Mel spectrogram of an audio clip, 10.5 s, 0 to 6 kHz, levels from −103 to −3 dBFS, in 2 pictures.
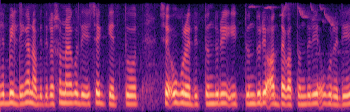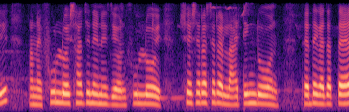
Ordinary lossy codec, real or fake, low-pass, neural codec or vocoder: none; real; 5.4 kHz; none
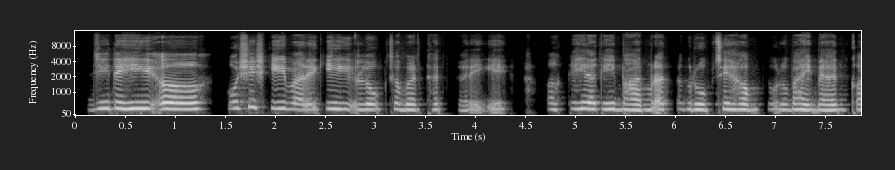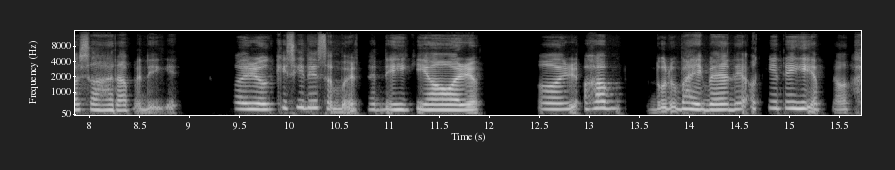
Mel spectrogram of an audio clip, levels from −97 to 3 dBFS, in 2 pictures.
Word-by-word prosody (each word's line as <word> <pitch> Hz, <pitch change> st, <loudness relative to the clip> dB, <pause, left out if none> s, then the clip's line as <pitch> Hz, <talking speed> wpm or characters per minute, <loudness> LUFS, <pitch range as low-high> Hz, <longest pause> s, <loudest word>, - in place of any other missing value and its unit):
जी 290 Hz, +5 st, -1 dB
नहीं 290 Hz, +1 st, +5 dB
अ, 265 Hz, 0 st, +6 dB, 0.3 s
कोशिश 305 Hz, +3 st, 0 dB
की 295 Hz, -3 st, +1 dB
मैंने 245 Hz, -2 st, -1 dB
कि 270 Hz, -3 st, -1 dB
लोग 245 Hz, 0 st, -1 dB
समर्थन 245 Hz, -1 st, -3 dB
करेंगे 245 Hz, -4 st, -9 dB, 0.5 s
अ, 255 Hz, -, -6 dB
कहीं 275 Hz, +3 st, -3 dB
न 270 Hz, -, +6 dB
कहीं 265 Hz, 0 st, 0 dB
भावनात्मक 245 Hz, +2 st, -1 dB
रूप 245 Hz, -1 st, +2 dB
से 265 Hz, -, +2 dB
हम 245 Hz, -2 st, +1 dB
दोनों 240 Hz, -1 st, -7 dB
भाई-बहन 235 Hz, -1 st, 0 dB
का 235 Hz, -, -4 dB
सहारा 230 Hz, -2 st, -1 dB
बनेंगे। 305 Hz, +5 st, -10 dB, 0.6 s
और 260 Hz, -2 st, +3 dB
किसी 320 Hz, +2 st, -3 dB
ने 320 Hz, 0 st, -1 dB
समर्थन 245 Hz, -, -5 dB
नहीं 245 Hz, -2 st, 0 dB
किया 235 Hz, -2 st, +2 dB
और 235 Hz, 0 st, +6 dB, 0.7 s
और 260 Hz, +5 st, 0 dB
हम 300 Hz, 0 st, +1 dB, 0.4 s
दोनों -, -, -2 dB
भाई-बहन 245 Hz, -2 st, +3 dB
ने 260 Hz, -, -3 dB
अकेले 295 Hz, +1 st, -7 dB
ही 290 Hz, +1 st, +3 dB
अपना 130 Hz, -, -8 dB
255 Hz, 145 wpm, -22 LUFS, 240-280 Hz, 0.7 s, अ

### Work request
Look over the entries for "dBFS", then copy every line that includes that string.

### Your response
Mel spectrogram of an audio clip, 10.5 s, 0 to 6 kHz, levels from −103 to −3 dBFS, in 2 pictures.
Mel spectrogram of an audio clip, levels from −97 to 3 dBFS, in 2 pictures.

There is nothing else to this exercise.